Animal studies further suggest that it may lower triglyceride and LDL (bad) cholesterol levels, though human studies are needed to confirm this (84).

Cardamom (Elettaria cardamomum), which is sometimes referred to as the “queen of spices,” has been part of Ayurvedic medicine since ancient times.

Research suggests that cardamom powder may help reduce diastolic blood pressure in people with elevated levels. (85).

One recent study states that inhaling cardamon essential oil helps with nausea in pregnancy (86).

Moreover, older test-tube and animal research suggests that cardamom may help protect against Helicobacter pylori bacteria, which is a common cause of stomach ulcers, and may reduce the size of gastric ulcers by at least 50% or even eradicate them (87, 88).

Still, research in humans is needed before strong conclusions can be made.

Ayurvedic herbs and spices are generally considered safe when consumed in amounts typically used to prepare or flavor foods. Yet, most of the studies supporting their benefits typically used supplements offering doses far exceeding that.

Supplementing with such large doses may not be suitable for children, women who are pregnant or breastfeeding, people with known medical conditions, or those taking prescripton medications.

Therefore, it’s necessary to consult your healthcare provider before adding any Ayurvedic supplements to your regimen.

It’s also worth noting that the content and quality of Ayurvedic products are not regulated. Some Ayurvedic preparations may mix Ayurvedic herbs and spices with minerals, metals, or gems, rendering them potentially harmful (89).

For instance, a recent study found that 65% of Ayurvedic products studied contained lead, while 32–38% also included mercury and arsenic, some of which had concentrations that were up to several thousand times higher than the safe daily limit (90, 91).

Another study found lead in 65% of samples of Ayurvedic preparations, mercury in 38%, and arsenic in 32. In addition, 36% of the samples that contained lead and 39% containing arsenic had these elements in levels exceeding safe intake levels up to several thousand times (92).

Therefore, those interested in Ayurvedic preparations should only purchase them from reputable companies that ideally have their products tested by a third party.

Ayurvedic herbs and spices have been an integral part of traditional Indian medicine for centuries

An increasing amount of scientific evidence supports their many proposed health benefits, including protection against type 2 diabetes and heart disease.

Thus, adding small amounts of these herbs and spices may help both flavor your meals and boost your health.

That said, large doses may not be suitable for everyone, so make sure to seek advice from your healthcare provider before adding Ayurvedic supplements to your healthcare regimen.

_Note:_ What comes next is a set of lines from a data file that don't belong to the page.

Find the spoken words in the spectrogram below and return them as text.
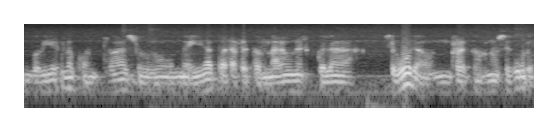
Gobierno con toda su medida para retornar a una escuela segura, un retorno seguro.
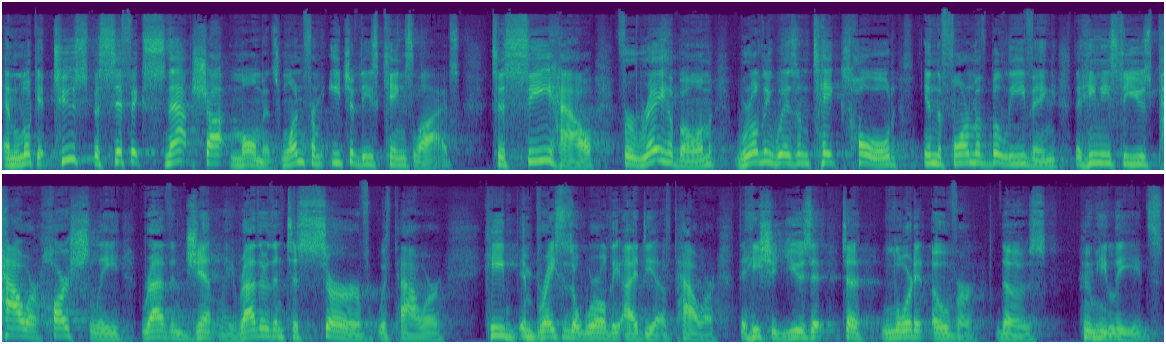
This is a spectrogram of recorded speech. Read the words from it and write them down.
and look at two specific snapshot moments, one from each of these kings' lives, to see how, for Rehoboam, worldly wisdom takes hold in the form of believing that he needs to use power harshly rather than gently, rather than to serve with power. He embraces a worldly idea of power, that he should use it to lord it over those whom he leads.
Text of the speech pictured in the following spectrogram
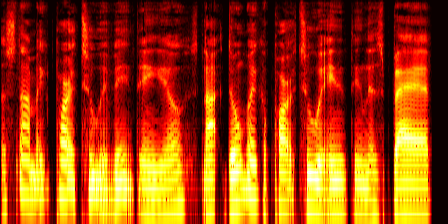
let's not make part two of anything, yo. It's not. Don't make a part two of anything that's bad.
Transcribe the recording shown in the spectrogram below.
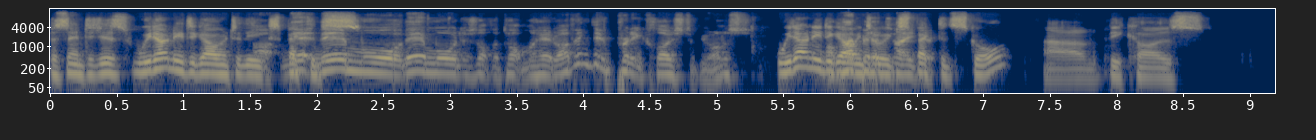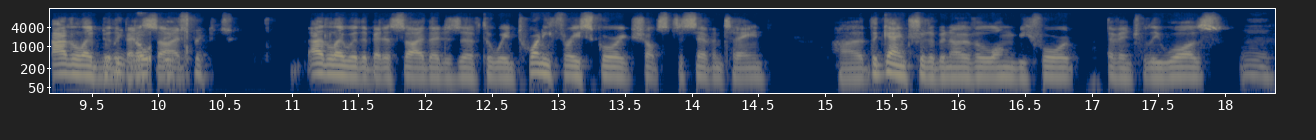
percentages. We don't need to go into the Uh, they're, expected. they're more they're more just off the top of my head. I think they're pretty close to be honest. we don't need to I'm go into to take it. expected score uh, because Adelaide with a We better know what they side. expected. Adelaide with a better side, they deserve to win. 23 scoring shots to 17. Uh, the game should have been over long before it eventually was. Mm.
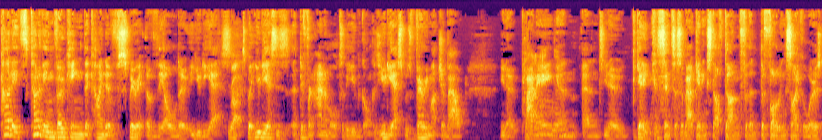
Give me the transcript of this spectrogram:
kind of? It's kind of invoking the kind of spirit of the old uh, UDS, Right. But UDS is a different animal to the UbuCon because UDS was very much about you know, planning Planning and, and, you know, getting consensus about getting stuff done for the, the following cycle. Whereas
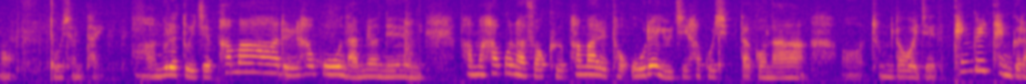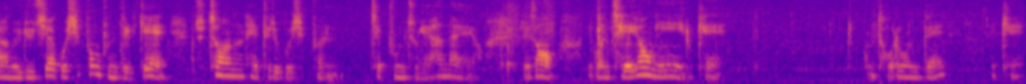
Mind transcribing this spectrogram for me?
어, 로션 타입. 어, 아무래도 이제 파마를 하고 나면은 파마하고 나서 그 파마를 더 오래 유지하고 싶다거나 어, 좀 더 이제 탱글탱글함을 유지하고 싶은 분들께 추천해드리고 싶은 제품 중에 하나예요. 그래서 이건 제형이 이렇게 조금 더러운데 이렇게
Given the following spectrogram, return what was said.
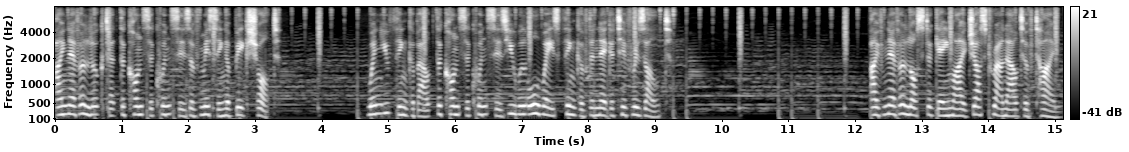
I never looked at the consequences of missing a big shot. When you think about the consequences you will always think of the negative result. I've never lost a game I just ran out of time.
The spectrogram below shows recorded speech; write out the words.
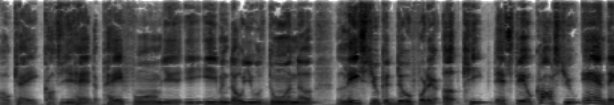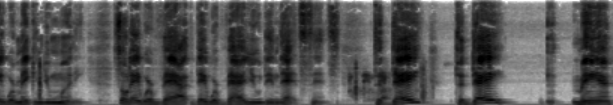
Okay, because you had to pay for them. You, you, even though you was doing the least you could do for their upkeep, that still cost you, and they were making you money. So they were val- they were valued in that sense. Today, today, man,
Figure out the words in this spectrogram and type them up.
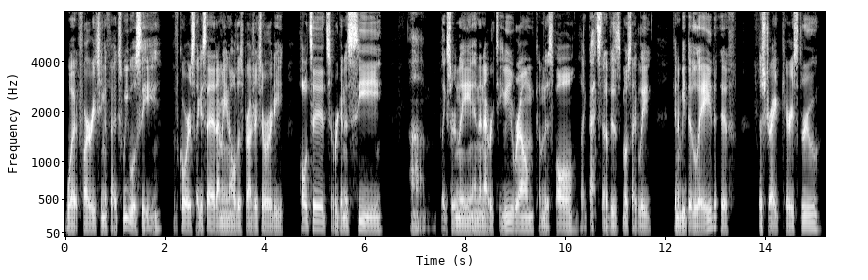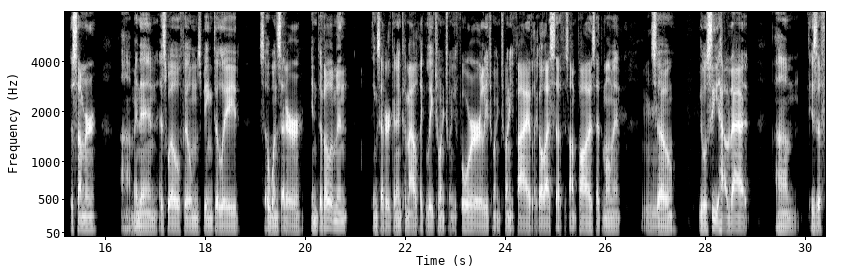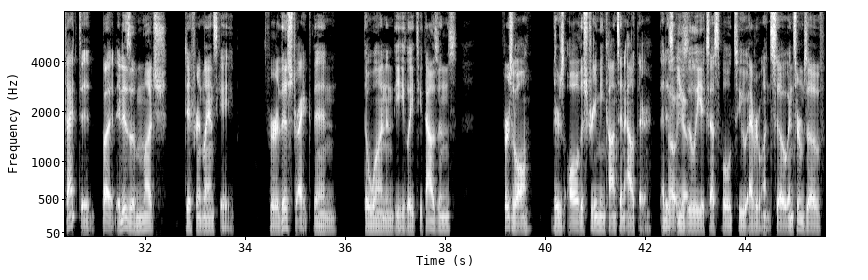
what far reaching effects we will see. Of course, like I said, I mean, all those projects are already halted. So, we're going to see, um, like, certainly in the network TV realm come this fall, like, that stuff is most likely going to be delayed if the strike carries through the summer. Um, and then, as well, films being delayed. So, ones that are in development, things that are going to come out like late 2024, early 2025, like all that stuff is on pause at the moment. Mhm. So we will see how that um, is affected, but it is a much different landscape for this strike than the one in the late 2000s. First of all, there's all the streaming content out there that is Oh, yeah. easily accessible to everyone. So in terms of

And remember, Ayurveda employs a holistic approach to health that also includes physical activity, adequate sleep, stress management, and eating a variety of fruits and vegetables daily.